Agreed to with the alterations sanctioned by the national Convention.
Let it be communicated in accordance with Article IX of the Convention of 6th June of the present year.*
Let it be fulfilled throughout the territory of the nation, and let it be published.
Sessions Hall of the National Convention, in the city of Santa Fé, on the 25th day of the month of September, 1860.
LUCIO V. MANSILLA, Secretary.
CARLOS MARIA SARAVIA, Secretary.
Department of the Interior,
Paraná, October 1, 1860.
Let this be considered as fundamental law of the Argentine nation, let it be published and circulated.
DECREE of the Supreme Government of Paraguay, regulating the Treatment of Foreigners within the Republic.--Assumption, May 20, 1845.
THE Supreme Government of the Republic, considering that it is right to promote and cultivate friendship, good understanding, and harmony with foreign Powers, and that with this view it is important to make the national authorities acquainted with the system to be applied and observed for the protection of foreign subjects, by virtue of and in conformity with the fundamental laws of the State, and their political and commercial principles, decrees that the following regulations be strictly observed:
ART. I. The Supreme Government of the Republic will uphold a perfect and absolute equality as a general and unalterable principle in its political relations with foreign Powers; so that in identical cases and circumstances, no privilege, exemptions or advantages whatever, will be granted to one nation, that are not granted to others.
II. Therefore all foreigners whatever may come to the ports of the Republic open to external commerce, and transact their mercantile business with entire freedom.
III. For the present, and so long as the Government shall consider that those circumstances exist which have rendered it necessary to appoint those ports for foreigners, the latter shall not enter the country at any other places without the special licence of the Government.

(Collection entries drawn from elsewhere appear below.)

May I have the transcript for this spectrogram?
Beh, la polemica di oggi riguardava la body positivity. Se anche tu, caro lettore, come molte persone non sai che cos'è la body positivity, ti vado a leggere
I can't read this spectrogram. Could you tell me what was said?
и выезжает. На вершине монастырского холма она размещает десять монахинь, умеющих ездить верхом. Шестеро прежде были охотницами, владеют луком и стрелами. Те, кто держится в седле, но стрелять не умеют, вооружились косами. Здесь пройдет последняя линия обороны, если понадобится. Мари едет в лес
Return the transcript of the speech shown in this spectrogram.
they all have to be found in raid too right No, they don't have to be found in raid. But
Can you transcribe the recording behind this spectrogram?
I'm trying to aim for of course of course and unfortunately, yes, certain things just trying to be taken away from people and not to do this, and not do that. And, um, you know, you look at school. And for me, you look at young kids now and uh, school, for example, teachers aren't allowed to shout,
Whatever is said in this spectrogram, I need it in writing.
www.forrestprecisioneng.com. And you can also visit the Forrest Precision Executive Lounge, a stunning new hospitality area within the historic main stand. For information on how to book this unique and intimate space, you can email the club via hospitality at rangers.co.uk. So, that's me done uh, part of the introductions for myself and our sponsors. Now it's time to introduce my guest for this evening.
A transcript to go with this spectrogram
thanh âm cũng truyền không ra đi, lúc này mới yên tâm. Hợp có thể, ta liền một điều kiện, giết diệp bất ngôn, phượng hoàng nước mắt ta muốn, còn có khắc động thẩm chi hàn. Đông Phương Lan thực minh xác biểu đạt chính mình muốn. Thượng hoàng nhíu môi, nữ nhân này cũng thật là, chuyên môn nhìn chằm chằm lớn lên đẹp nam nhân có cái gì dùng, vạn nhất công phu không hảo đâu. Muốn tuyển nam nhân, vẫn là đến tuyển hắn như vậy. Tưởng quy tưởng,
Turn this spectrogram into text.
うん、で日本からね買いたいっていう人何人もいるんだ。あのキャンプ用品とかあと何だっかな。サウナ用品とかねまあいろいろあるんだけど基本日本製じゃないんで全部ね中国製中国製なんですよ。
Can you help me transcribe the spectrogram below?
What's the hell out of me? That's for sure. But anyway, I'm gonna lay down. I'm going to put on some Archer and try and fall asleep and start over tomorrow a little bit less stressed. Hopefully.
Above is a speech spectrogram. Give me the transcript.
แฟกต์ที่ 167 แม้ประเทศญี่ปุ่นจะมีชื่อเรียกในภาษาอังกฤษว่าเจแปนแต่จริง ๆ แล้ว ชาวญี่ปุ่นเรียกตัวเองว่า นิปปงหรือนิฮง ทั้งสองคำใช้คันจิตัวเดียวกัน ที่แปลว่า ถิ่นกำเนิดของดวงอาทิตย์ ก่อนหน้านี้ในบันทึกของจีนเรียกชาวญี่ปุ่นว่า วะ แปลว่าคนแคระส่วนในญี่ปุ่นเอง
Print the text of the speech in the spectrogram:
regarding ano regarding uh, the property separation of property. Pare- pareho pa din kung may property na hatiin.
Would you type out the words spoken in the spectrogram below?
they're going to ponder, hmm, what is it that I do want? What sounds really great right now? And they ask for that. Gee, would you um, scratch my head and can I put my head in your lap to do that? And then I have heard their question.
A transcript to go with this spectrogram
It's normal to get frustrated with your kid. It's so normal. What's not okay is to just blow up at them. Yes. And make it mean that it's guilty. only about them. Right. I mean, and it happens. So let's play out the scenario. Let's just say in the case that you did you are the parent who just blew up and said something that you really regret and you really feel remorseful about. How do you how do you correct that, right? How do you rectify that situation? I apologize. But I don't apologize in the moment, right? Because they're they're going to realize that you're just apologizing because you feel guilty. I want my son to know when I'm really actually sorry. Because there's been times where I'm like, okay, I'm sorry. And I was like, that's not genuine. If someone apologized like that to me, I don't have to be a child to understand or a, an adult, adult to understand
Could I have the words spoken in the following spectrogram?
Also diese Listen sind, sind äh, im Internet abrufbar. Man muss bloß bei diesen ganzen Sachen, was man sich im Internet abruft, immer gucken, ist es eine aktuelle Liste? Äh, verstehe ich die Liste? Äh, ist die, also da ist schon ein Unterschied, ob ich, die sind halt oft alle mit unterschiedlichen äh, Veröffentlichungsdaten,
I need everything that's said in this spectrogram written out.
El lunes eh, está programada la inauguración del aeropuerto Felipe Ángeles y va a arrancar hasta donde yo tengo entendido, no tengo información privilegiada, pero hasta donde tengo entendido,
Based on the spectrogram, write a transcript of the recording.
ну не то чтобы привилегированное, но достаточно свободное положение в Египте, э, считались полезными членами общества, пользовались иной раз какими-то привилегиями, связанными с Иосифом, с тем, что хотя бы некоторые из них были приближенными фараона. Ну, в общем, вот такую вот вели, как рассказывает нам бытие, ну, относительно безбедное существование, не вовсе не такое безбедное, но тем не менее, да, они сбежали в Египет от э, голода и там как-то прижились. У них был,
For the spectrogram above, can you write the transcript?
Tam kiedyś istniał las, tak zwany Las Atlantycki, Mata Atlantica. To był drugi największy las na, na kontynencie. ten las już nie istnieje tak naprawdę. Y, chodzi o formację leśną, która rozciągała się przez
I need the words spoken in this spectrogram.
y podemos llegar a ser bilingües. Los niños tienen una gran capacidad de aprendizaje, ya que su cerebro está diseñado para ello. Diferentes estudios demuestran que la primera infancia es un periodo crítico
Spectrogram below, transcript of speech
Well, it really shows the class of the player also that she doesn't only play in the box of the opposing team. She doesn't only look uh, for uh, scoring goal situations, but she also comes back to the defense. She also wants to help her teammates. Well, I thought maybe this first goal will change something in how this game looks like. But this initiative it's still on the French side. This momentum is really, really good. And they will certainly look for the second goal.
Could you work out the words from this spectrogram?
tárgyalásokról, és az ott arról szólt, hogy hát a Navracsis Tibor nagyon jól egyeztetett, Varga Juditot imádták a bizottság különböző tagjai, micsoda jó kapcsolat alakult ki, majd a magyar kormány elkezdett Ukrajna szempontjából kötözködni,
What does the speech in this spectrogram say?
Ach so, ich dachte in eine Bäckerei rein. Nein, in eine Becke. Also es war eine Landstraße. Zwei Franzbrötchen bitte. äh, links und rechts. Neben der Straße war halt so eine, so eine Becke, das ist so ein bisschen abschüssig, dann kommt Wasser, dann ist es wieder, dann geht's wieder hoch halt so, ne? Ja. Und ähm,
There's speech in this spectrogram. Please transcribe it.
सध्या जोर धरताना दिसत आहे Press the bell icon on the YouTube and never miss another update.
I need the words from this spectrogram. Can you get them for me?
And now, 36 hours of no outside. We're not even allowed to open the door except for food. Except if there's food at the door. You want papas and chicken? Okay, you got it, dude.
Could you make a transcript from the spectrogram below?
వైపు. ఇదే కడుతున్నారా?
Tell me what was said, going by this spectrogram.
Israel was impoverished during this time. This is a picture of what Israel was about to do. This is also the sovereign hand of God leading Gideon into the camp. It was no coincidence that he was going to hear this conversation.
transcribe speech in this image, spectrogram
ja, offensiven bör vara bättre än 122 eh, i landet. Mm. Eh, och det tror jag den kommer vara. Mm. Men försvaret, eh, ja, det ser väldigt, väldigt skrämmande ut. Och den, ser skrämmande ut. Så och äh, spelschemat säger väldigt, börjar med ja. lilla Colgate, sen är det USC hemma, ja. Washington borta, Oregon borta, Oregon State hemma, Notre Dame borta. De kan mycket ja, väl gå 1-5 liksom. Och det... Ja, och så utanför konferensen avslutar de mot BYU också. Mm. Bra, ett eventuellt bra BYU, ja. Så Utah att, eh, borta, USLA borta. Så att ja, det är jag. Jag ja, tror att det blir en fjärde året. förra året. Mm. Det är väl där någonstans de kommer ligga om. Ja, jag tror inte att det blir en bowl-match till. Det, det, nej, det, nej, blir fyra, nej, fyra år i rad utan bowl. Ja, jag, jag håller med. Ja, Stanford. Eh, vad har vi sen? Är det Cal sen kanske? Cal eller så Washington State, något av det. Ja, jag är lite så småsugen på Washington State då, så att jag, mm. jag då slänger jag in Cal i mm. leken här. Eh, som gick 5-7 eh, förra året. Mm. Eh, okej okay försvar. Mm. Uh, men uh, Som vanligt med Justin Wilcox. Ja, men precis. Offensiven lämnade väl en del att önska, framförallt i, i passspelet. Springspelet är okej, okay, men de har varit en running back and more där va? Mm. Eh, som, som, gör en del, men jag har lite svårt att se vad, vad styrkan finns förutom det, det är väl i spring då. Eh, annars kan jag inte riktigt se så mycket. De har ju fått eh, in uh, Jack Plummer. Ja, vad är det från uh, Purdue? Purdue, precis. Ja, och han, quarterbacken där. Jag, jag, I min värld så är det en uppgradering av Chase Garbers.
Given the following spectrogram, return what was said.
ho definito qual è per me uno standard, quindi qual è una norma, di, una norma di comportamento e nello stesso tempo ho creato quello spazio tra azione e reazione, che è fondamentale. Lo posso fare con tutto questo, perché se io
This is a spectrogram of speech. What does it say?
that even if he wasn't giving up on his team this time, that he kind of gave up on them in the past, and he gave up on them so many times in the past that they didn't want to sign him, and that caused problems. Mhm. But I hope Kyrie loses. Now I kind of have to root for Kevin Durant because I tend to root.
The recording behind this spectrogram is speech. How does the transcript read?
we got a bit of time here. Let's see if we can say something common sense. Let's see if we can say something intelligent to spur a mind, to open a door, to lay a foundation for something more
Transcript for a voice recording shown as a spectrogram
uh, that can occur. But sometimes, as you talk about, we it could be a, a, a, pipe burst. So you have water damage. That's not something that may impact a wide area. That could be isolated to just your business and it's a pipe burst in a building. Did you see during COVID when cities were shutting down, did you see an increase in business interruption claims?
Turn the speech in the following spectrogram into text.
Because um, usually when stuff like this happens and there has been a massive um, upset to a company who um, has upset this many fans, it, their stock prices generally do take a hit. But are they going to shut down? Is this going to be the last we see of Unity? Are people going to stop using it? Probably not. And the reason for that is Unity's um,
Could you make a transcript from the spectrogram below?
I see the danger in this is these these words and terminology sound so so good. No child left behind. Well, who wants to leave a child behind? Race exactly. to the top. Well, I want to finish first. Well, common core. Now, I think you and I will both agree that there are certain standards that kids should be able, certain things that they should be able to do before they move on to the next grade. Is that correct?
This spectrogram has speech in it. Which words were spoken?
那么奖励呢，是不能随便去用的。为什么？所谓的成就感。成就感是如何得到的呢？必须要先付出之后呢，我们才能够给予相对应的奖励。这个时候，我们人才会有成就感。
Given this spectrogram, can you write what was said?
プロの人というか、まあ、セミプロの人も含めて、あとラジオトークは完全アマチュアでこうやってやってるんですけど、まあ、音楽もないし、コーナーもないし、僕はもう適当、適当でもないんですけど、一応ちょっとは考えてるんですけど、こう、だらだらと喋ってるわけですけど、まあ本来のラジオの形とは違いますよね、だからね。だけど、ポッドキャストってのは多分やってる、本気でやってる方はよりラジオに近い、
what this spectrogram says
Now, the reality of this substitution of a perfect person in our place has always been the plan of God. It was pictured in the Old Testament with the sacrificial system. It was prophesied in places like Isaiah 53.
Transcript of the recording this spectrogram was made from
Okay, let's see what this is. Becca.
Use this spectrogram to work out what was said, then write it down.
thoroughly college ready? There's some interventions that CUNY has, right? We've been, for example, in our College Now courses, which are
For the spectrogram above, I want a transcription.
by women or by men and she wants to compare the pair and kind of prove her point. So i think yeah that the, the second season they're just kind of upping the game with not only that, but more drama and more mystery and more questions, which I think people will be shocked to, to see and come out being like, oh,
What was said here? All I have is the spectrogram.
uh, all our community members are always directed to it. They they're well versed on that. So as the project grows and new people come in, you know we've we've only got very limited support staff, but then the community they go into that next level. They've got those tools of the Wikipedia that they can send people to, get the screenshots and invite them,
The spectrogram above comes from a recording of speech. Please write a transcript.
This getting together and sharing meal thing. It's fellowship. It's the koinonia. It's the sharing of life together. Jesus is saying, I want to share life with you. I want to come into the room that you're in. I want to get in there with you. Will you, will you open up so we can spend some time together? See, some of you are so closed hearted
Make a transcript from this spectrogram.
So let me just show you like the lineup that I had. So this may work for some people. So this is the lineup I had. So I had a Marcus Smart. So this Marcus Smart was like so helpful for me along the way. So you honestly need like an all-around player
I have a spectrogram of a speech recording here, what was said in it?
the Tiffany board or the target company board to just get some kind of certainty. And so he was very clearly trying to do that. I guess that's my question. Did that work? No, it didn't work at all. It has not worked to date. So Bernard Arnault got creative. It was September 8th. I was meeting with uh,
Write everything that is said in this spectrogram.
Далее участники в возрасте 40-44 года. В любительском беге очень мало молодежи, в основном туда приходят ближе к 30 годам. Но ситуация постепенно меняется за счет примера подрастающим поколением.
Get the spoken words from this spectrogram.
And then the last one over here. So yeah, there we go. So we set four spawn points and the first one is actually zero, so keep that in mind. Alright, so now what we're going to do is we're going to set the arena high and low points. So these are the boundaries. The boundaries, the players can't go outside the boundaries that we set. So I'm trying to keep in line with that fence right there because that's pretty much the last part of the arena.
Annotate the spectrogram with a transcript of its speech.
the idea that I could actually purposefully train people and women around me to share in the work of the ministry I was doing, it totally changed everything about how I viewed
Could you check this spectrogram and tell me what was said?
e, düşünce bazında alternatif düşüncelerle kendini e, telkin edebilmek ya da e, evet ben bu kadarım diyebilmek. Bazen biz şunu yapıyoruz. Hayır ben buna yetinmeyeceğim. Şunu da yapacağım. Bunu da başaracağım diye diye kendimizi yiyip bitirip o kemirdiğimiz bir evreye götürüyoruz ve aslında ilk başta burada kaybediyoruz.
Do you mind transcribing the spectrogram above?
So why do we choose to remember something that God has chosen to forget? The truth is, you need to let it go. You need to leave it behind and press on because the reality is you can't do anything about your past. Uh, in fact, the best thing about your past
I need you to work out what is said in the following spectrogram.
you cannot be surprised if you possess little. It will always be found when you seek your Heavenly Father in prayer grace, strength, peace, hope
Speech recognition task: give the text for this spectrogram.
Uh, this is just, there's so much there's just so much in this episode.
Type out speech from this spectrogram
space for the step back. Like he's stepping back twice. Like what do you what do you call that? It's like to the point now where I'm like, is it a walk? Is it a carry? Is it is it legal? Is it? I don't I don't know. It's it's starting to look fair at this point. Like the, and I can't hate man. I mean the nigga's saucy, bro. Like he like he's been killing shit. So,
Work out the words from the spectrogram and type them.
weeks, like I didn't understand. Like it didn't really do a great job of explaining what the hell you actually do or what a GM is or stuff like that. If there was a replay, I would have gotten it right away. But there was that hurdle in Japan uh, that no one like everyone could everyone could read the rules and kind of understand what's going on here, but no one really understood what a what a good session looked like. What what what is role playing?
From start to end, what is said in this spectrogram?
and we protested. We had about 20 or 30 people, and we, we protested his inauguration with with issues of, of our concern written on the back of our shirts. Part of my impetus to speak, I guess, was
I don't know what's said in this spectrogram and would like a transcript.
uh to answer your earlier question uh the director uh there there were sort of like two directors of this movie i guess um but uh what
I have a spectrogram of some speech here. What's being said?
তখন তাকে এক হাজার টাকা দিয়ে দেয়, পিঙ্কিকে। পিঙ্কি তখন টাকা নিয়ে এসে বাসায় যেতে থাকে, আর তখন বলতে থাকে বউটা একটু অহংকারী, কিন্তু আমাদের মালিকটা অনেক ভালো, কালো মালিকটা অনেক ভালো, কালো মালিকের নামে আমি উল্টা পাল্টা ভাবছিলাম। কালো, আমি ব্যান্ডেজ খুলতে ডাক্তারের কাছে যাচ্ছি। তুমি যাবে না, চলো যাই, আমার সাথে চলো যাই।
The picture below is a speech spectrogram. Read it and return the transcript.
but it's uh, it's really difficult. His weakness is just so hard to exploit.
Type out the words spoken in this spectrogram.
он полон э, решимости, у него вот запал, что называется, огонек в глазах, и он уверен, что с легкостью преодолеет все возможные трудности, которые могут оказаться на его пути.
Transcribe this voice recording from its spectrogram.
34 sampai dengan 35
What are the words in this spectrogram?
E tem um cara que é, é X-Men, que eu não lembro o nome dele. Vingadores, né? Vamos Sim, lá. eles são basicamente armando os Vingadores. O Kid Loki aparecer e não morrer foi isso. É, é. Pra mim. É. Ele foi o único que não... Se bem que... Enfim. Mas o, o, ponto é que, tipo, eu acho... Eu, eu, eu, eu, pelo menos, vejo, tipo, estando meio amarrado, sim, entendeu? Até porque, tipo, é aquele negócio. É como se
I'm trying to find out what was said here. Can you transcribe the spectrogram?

IV. Every foreigner shall enjoy, while he remains in the Republic, the most complete freedom in his business, and in the exercise of Vol. LI. Page 904.